__YOUR OBJECTIVE__
Reproduce the lines below exactly. Skip images.

Segment Start: SOURCE DATA

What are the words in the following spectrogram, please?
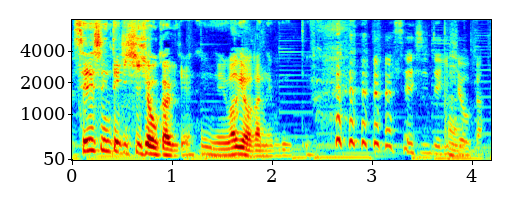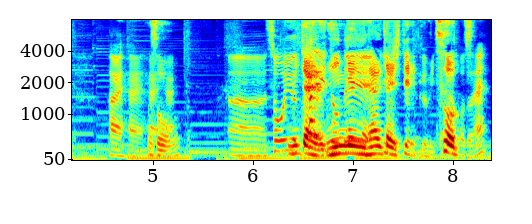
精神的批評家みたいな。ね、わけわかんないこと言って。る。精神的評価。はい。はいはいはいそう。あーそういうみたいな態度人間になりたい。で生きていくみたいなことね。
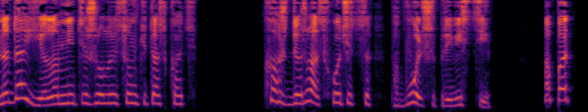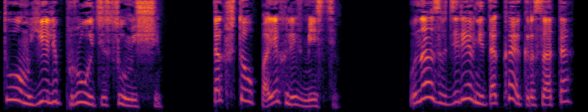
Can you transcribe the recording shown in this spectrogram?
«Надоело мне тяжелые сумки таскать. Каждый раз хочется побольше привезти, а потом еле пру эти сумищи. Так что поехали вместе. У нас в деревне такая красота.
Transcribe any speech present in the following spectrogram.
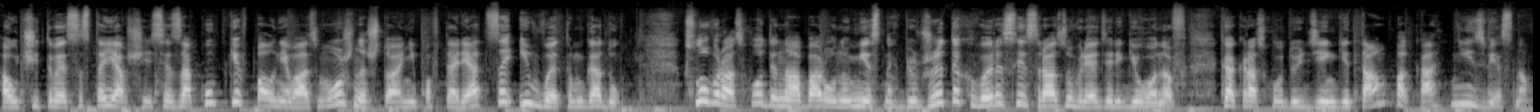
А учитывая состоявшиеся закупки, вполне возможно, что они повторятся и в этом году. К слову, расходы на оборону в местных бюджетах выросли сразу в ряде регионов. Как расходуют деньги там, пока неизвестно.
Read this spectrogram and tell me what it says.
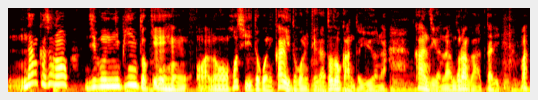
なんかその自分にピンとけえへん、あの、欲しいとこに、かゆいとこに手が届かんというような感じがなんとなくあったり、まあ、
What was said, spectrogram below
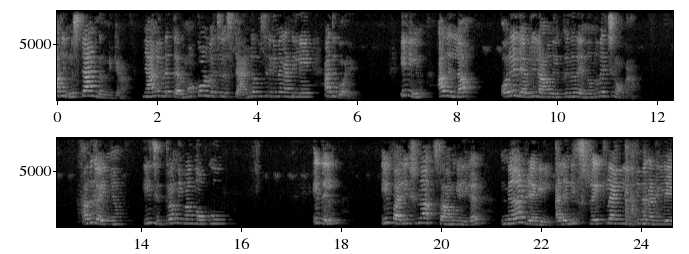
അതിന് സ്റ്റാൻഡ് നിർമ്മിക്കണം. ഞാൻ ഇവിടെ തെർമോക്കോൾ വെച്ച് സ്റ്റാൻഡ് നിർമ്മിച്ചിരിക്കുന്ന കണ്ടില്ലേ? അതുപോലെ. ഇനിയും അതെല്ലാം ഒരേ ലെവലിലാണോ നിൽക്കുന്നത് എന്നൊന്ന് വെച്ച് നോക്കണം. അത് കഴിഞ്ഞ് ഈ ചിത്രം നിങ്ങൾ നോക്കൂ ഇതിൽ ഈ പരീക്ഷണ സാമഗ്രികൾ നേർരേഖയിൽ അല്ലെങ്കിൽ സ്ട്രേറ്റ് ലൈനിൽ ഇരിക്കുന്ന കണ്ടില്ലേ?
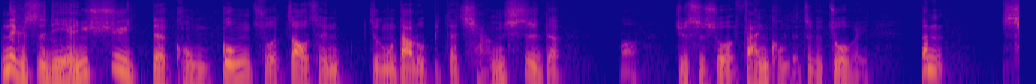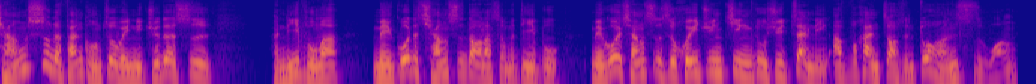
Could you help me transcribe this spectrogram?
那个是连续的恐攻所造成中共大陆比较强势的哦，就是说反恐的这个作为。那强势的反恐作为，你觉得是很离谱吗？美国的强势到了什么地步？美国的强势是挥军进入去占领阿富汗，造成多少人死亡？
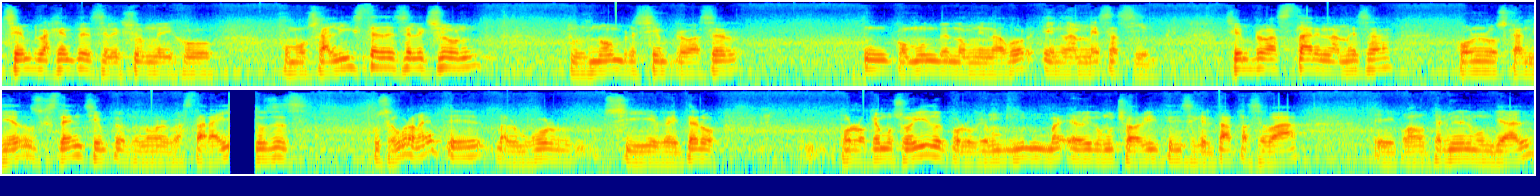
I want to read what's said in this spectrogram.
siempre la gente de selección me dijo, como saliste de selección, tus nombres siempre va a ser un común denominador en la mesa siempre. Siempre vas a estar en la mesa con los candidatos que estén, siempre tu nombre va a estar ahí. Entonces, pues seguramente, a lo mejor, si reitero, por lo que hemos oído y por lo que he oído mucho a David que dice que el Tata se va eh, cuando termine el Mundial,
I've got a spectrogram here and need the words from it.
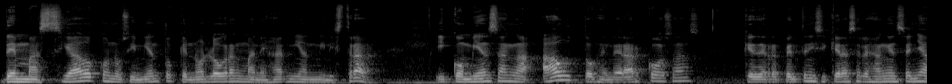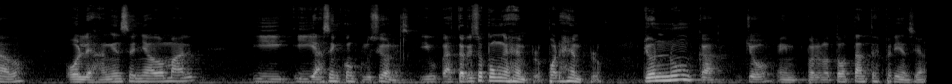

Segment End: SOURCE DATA

__ANSWER AREA__
What are the words in the following spectrogram, please?
精神的批評家みたいな。ね、わけわかんないこと言って。る。精神的評価。はい。はいはいはいそう。あーそういうみたいな態度人間になりたい。で生きていくみたいなことね。
Can you transcribe the recording shown in this spectrogram?
«Надоело мне тяжелые сумки таскать. Каждый раз хочется побольше привезти, а потом еле пру эти сумищи. Так что поехали вместе. У нас в деревне такая красота.
Transcribe any speech present in the following spectrogram.
А учитывая состоявшиеся закупки, вполне возможно, что они повторятся и в этом году. К слову, расходы на оборону в местных бюджетах выросли сразу в ряде регионов. Как расходуют деньги там, пока неизвестно.
Read this spectrogram and tell me what it says.
なんかその自分にピンとけえへん、あの、欲しいとこに、かゆいとこに手が届かんというような感じがなんとなくあったり、まあ、
What was said, spectrogram below
അതിന് സ്റ്റാൻഡ് നിർമ്മിക്കണം. ഞാൻ ഇവിടെ തെർമോക്കോൾ വെച്ച് സ്റ്റാൻഡ് നിർമ്മിച്ചിരിക്കുന്ന കണ്ടില്ലേ? അതുപോലെ. ഇനിയും അതെല്ലാം ഒരേ ലെവലിലാണോ നിൽക്കുന്നത് എന്നൊന്ന് വെച്ച് നോക്കണം. അത് കഴിഞ്ഞ് ഈ ചിത്രം നിങ്ങൾ നോക്കൂ ഇതിൽ ഈ പരീക്ഷണ സാമഗ്രികൾ നേർരേഖയിൽ അല്ലെങ്കിൽ സ്ട്രേറ്റ് ലൈനിൽ ഇരിക്കുന്ന കണ്ടില്ലേ?
Could you help me transcribe this spectrogram?
那个是连续的恐攻所造成中共大陆比较强势的哦，就是说反恐的这个作为。那强势的反恐作为，你觉得是很离谱吗？美国的强势到了什么地步？美国的强势是挥军进入去占领阿富汗，造成多少人死亡？
I want to read what's said in this spectrogram.
siempre la gente de selección me dijo, como saliste de selección, tus nombres siempre va a ser un común denominador en la mesa siempre. Siempre vas a estar en la mesa con los candidatos que estén, siempre tu nombre va a estar ahí. Entonces, pues seguramente, a lo mejor, si reitero, por lo que hemos oído y por lo que he oído mucho a David que dice que el Tata se va eh, cuando termine el Mundial,
I've got a spectrogram here and need the words from it.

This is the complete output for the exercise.